Work through the data and say how many lines contain "spoken". The number alone is the answer.

## THE DATA
+---+

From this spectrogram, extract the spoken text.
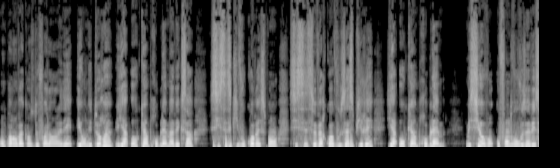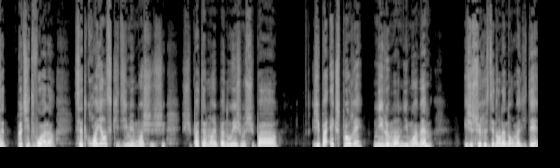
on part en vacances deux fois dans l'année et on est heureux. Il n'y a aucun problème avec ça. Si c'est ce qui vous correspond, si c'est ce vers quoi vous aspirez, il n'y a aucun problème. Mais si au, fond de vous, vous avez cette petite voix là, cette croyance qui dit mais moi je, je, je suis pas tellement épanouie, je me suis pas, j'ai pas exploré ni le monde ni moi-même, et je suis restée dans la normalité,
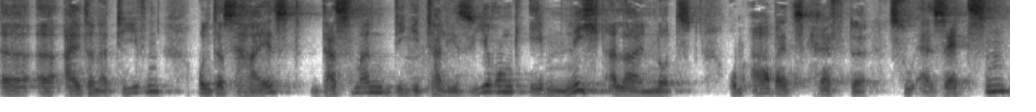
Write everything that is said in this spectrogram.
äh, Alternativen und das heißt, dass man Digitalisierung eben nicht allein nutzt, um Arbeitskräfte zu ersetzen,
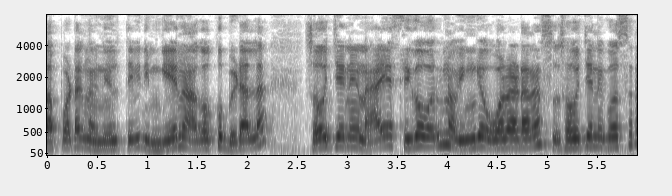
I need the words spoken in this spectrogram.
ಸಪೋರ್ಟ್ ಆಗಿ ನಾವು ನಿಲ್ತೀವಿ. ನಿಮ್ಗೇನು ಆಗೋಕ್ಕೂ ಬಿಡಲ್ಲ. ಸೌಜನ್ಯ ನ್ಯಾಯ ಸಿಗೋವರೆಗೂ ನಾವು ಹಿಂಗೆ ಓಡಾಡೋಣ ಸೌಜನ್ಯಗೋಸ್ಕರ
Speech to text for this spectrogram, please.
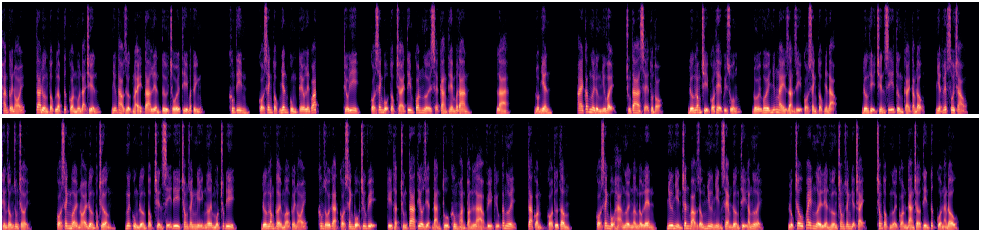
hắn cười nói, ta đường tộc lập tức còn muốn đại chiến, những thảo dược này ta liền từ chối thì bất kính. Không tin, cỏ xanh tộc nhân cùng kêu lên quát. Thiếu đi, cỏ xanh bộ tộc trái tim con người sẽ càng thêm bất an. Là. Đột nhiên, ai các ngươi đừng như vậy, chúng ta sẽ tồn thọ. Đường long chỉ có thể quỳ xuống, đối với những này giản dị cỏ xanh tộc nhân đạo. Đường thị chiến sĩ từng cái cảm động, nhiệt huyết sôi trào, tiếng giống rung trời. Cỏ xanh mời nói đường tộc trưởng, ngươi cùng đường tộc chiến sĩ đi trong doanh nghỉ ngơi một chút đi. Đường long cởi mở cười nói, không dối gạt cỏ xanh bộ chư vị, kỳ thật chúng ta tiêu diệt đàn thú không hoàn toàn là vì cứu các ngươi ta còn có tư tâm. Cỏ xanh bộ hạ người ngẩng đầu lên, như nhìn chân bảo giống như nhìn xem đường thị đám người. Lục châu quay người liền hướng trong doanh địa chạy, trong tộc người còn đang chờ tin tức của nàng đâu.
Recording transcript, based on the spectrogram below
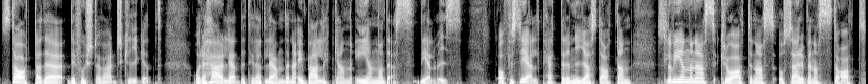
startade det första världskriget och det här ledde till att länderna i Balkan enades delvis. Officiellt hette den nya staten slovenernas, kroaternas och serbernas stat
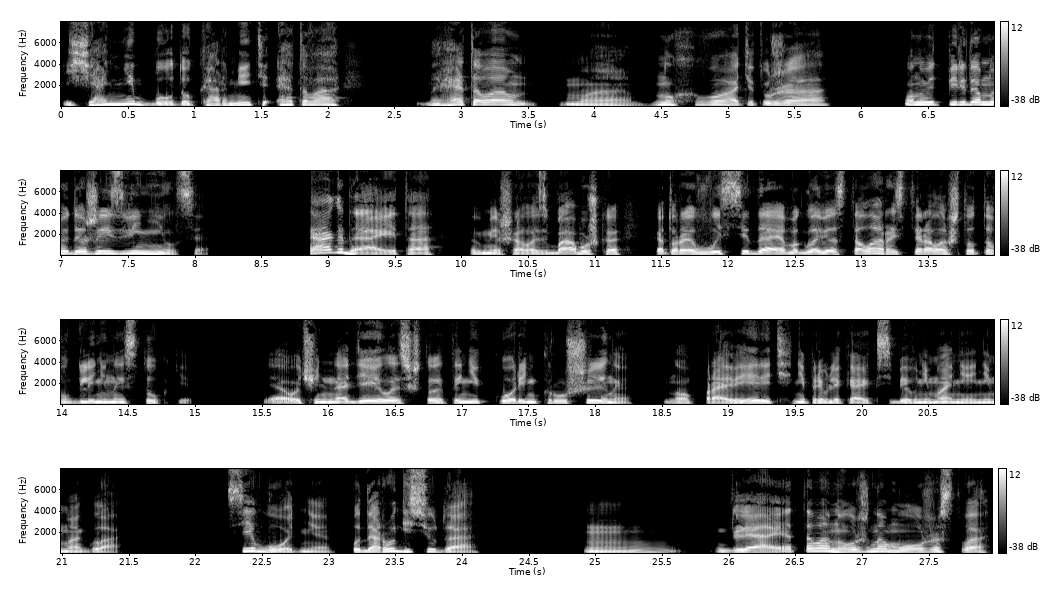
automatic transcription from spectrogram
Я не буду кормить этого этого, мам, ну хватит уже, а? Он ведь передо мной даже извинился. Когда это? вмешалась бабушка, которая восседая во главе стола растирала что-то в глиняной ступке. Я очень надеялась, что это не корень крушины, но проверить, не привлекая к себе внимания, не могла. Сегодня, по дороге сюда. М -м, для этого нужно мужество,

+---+

## TASK ANSWER
2